> _What is needed_:
Which lines of the data below contain "rows"? Please show them all.

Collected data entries

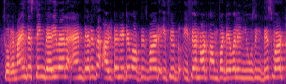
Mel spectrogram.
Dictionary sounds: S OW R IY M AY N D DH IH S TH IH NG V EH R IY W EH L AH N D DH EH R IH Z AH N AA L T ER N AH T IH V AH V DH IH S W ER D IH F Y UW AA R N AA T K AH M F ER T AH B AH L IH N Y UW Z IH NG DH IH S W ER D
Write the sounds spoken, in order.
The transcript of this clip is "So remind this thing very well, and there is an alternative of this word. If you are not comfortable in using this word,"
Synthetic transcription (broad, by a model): S OW R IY M AY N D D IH S T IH NG V EH R IY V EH L AH N D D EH R IH Z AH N AA L T ER N AH T IH V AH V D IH S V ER D IH F Y UW AA R N AA T K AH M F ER T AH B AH L IH N Y UW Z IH NG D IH S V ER D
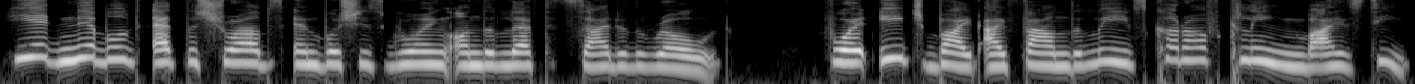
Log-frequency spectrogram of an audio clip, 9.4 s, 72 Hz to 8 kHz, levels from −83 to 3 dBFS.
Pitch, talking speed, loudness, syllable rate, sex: 225 Hz, 190 wpm, -21 LUFS, 4.0 syllables/s, female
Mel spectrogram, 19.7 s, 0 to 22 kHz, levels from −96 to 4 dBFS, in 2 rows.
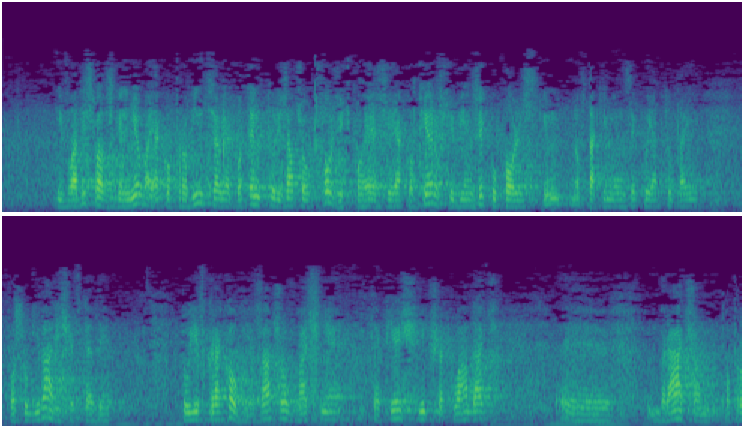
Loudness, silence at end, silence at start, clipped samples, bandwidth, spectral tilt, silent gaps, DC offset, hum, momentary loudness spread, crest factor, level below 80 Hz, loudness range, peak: -27 LUFS; 0 s; 0 s; under 0.1%; 8.4 kHz; -6 dB/octave; none; under 0.1%; none; 15 LU; 22 dB; -64 dBFS; 5 LU; -6 dBFS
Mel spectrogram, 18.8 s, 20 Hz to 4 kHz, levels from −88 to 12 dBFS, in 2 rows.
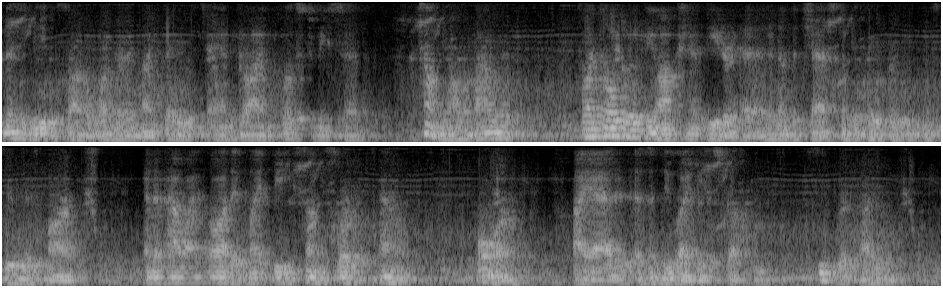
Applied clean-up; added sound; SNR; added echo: neural separator model SepFormer DNS4.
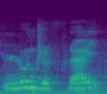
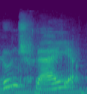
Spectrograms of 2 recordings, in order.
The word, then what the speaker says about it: Loungefly: Toujours pour mon anniversaire, j'ai reçu de ma petite Akiko Disney ce très joli Loungefly. Loungefly, je sais pas pourquoi je veux dire Loungefly à chaque fois. On prononce pas le E.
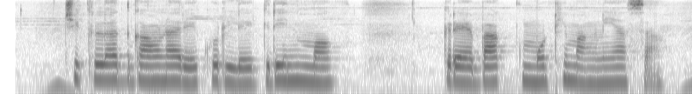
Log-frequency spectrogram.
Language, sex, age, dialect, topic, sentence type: Marathi, female, 31-35, Southern Konkan, agriculture, statement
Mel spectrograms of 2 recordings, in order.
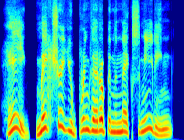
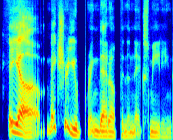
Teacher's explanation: Notice how I use that breathy, creaky voice to sound like a leader.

> _Response to this task_:
Mel spectrogram, 19.7 s, 0 to 22 kHz, levels from −96 to 4 dBFS, in 2 rows.
Mel spectrogram, 18.8 s, 20 Hz to 4 kHz, levels from −88 to 12 dBFS, in 2 rows.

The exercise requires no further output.